== Excerpted data ==

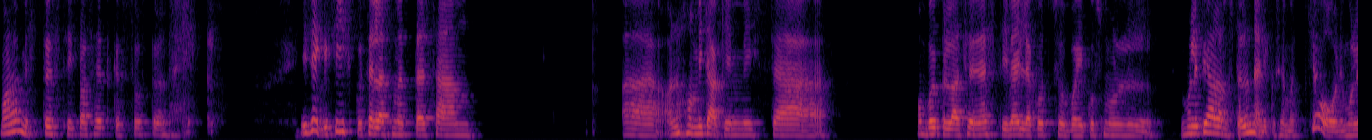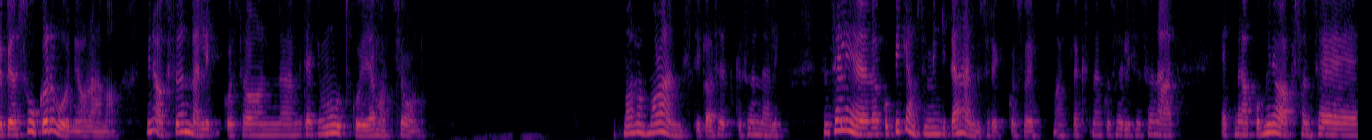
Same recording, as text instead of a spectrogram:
ma olen vist tõesti igas hetkes suht õnnelik. isegi siis, kui selles mõttes ähm, äh, noh, on midagi, mis äh, on võib-olla selline hästi väljakutsuv või kus mul, mul ei pea olema seda õnnelikkuse emotsiooni, mul ei pea suu kõrvuni olema. minu jaoks õnnelikkus on äh, midagi muud kui emotsioon. ma arvan, et ma olen vist igas hetkes õnnelik. see on selline nagu pigem see mingi tähendusrikkus või ma ütleks nagu sellise sõna, et, et nagu minu jaoks on see,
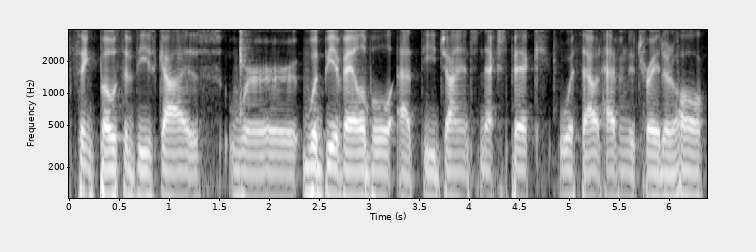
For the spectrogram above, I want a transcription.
think both of these guys were would be available at the Giants' next pick without having to trade at all.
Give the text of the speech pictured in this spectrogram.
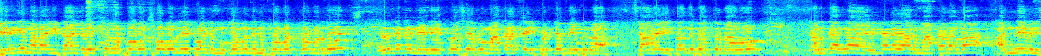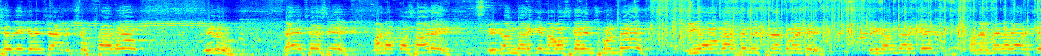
తిరిగి మనం ఇట్లాంటి వ్యక్తులను పోగొట్టుకోకూడదు ఇటువంటి ముఖ్యమంత్రిని పోగొట్టుకోకూడదు. ఎందుకంటే నేను ఎక్కువసేపు మాట్లాడితే ఇప్పటికే మేము చాలా ఇబ్బంది పెడుతున్నాము. కనుకంగా ఎమ్మెల్యే గారు మాట్లాడాలా? అన్ని విశదీకరించి ఆయన చెప్తాడు. మీరు దయచేసి మరొకసారి మీకు అందరికీ నమస్కరించుకుంటూ ఈ అవకాశం ఇచ్చినటువంటి మీకు అందరికీ మన ఎమ్మెల్యే గారికి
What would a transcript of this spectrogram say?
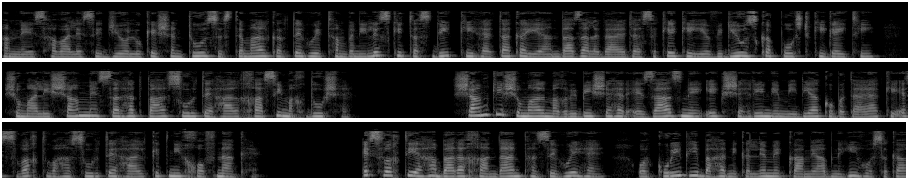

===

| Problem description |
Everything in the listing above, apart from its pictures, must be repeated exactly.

| Reply |
Same recording, as text instead of a spectrogram:
ma olen vist tõesti igas hetkes suht õnnelik. isegi siis, kui selles mõttes ähm, äh, noh, on midagi, mis äh, on võib-olla selline hästi väljakutsuv või kus mul, mul ei pea olema seda õnnelikkuse emotsiooni, mul ei pea suu kõrvuni olema. minu jaoks õnnelikkus on äh, midagi muud kui emotsioon. ma arvan, et ma olen vist igas hetkes õnnelik. see on selline nagu pigem see mingi tähendusrikkus või ma ütleks nagu sellise sõna, et, et nagu minu jaoks on see,
For the spectrogram above, I want a transcription.
think both of these guys were would be available at the Giants' next pick without having to trade at all.
Give the text of the speech pictured in this spectrogram.
తిరిగి మనం ఇట్లాంటి వ్యక్తులను పోగొట్టుకోకూడదు ఇటువంటి ముఖ్యమంత్రిని పోగొట్టుకోకూడదు. ఎందుకంటే నేను ఎక్కువసేపు మాట్లాడితే ఇప్పటికే మేము చాలా ఇబ్బంది పెడుతున్నాము. కనుకంగా ఎమ్మెల్యే గారు మాట్లాడాలా? అన్ని విశదీకరించి ఆయన చెప్తాడు. మీరు దయచేసి మరొకసారి మీకు అందరికీ నమస్కరించుకుంటూ ఈ అవకాశం ఇచ్చినటువంటి మీకు అందరికీ మన ఎమ్మెల్యే గారికి
What would a transcript of this spectrogram say?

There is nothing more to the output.